Given information ->

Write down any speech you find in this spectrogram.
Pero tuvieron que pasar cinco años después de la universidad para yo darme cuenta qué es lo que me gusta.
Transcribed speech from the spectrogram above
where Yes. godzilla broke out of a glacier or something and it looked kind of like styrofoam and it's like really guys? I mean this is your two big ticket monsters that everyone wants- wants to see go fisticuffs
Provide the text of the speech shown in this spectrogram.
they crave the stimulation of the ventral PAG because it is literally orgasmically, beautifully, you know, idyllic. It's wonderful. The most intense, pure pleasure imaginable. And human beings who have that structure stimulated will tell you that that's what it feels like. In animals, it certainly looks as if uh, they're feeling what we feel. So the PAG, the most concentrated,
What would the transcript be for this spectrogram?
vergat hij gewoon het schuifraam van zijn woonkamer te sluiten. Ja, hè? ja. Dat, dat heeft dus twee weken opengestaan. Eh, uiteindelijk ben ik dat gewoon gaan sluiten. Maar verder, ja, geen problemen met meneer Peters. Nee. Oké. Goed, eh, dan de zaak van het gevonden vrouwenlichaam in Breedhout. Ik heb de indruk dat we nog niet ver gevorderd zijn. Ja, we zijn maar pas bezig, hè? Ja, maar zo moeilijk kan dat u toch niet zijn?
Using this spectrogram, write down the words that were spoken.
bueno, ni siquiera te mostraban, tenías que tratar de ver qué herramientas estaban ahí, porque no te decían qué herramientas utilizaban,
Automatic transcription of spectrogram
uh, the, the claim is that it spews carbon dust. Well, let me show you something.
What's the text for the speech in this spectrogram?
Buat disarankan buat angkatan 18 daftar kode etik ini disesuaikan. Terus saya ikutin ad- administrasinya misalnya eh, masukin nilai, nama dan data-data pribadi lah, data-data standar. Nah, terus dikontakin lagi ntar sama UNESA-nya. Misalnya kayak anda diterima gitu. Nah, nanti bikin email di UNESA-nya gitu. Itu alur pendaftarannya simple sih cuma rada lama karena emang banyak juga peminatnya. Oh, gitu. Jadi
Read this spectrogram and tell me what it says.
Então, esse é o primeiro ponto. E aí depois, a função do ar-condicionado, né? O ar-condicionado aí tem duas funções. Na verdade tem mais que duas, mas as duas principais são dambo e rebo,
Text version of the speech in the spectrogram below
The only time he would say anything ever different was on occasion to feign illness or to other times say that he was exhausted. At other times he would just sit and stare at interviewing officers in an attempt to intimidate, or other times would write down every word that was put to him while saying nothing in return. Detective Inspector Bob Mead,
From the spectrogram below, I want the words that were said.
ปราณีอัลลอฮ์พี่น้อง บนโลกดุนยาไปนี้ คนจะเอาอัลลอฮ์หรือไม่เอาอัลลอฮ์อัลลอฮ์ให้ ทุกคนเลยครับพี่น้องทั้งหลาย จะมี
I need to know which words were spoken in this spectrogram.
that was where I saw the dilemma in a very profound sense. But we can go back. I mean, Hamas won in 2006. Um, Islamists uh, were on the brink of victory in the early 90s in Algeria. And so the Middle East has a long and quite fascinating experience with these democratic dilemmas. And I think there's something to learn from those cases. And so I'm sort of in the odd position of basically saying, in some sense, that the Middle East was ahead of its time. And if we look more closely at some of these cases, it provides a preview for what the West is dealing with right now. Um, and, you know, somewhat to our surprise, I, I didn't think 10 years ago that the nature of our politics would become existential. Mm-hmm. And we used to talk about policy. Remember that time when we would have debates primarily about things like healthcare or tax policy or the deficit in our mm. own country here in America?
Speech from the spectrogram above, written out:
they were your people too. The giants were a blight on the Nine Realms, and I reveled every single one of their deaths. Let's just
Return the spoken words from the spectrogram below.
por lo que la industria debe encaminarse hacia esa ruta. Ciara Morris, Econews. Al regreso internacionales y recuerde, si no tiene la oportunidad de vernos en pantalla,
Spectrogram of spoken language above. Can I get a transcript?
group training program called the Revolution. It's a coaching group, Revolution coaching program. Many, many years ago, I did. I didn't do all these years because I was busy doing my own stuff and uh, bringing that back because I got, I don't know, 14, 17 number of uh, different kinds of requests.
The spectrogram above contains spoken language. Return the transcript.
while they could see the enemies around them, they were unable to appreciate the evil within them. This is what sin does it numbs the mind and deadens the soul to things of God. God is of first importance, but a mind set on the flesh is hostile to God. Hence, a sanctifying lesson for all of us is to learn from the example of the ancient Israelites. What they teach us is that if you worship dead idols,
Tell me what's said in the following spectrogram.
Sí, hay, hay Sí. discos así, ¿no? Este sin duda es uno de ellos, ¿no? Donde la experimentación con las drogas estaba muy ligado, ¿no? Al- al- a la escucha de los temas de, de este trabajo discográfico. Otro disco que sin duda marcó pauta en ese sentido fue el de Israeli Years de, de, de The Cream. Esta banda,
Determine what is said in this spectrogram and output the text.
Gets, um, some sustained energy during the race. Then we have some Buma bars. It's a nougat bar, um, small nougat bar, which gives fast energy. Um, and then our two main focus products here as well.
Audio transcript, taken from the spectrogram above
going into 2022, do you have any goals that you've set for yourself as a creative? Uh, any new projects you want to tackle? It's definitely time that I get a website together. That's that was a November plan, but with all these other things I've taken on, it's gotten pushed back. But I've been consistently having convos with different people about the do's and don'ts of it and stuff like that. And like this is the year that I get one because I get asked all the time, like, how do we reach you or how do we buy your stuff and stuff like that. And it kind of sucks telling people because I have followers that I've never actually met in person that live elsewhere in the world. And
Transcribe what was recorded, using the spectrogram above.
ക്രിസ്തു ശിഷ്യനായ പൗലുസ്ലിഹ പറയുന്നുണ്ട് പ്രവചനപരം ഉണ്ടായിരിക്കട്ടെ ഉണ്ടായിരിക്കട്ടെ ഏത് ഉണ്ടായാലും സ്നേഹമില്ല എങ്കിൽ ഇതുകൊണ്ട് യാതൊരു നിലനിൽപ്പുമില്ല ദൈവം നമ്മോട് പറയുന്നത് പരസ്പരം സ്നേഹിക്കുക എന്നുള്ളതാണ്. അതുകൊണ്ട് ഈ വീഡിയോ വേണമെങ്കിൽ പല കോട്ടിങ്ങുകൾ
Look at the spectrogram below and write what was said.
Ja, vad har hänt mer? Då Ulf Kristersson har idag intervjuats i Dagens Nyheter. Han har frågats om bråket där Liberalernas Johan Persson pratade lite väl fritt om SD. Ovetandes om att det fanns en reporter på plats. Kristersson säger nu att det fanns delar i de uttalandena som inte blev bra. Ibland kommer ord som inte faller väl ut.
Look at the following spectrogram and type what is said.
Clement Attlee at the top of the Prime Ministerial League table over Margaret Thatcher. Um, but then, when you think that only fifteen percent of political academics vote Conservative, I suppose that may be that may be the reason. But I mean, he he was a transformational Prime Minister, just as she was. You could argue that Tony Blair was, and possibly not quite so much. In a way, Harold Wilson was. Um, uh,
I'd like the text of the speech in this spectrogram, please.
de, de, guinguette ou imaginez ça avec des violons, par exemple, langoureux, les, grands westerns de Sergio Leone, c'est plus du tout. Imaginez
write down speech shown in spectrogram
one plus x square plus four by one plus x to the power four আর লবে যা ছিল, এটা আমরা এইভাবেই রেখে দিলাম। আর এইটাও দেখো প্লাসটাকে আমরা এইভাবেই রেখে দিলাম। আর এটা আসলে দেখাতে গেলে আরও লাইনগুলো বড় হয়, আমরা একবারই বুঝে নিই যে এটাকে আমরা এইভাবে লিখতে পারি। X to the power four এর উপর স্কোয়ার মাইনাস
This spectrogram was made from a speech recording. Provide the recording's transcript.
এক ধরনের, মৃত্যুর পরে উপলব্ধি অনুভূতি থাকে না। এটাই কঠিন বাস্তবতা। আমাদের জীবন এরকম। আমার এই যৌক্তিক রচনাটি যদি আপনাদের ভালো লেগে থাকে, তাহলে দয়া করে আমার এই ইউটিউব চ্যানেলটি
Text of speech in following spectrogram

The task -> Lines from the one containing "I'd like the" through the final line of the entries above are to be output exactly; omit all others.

Answer to this exercise ->
I'd like the text of the speech in this spectrogram, please.
de, de, guinguette ou imaginez ça avec des violons, par exemple, langoureux, les, grands westerns de Sergio Leone, c'est plus du tout. Imaginez
write down speech shown in spectrogram
one plus x square plus four by one plus x to the power four আর লবে যা ছিল, এটা আমরা এইভাবেই রেখে দিলাম। আর এইটাও দেখো প্লাসটাকে আমরা এইভাবেই রেখে দিলাম। আর এটা আসলে দেখাতে গেলে আরও লাইনগুলো বড় হয়, আমরা একবারই বুঝে নিই যে এটাকে আমরা এইভাবে লিখতে পারি। X to the power four এর উপর স্কোয়ার মাইনাস
This spectrogram was made from a speech recording. Provide the recording's transcript.
এক ধরনের, মৃত্যুর পরে উপলব্ধি অনুভূতি থাকে না। এটাই কঠিন বাস্তবতা। আমাদের জীবন এরকম। আমার এই যৌক্তিক রচনাটি যদি আপনাদের ভালো লেগে থাকে, তাহলে দয়া করে আমার এই ইউটিউব চ্যানেলটি
Text of speech in following spectrogram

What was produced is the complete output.